_DATA SECTION_:
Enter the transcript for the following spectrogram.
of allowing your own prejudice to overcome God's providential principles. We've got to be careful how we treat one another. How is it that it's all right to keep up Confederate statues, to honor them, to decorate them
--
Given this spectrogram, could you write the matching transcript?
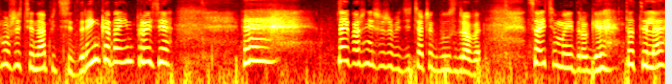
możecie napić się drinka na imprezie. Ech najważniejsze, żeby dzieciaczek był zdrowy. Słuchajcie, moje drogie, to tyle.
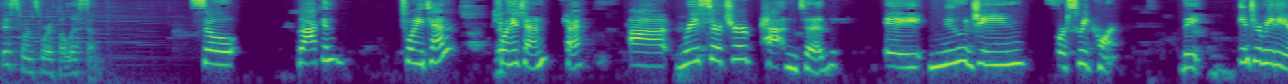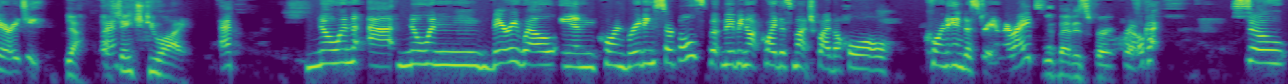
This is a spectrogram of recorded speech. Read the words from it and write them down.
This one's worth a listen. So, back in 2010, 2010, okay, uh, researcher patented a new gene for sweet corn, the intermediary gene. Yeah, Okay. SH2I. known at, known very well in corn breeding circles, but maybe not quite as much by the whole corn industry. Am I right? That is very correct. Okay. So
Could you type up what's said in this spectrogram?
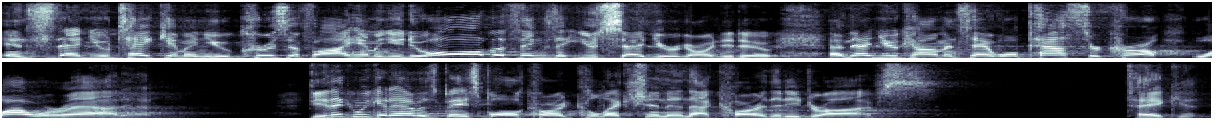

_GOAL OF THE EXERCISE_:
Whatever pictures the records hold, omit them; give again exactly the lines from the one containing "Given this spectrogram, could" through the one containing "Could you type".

_WORKED SOLUTION_:
Given this spectrogram, could you write the matching transcript?
możecie napić się drinka na imprezie. Ech najważniejsze, żeby dzieciaczek był zdrowy. Słuchajcie, moje drogie, to tyle.
This is a spectrogram of recorded speech. Read the words from it and write them down.
This one's worth a listen. So, back in 2010, 2010, okay, uh, researcher patented a new gene for sweet corn, the intermediary gene. Yeah, Okay. SH2I. known at, known very well in corn breeding circles, but maybe not quite as much by the whole corn industry. Am I right? That is very correct. Okay. So
Could you type up what's said in this spectrogram?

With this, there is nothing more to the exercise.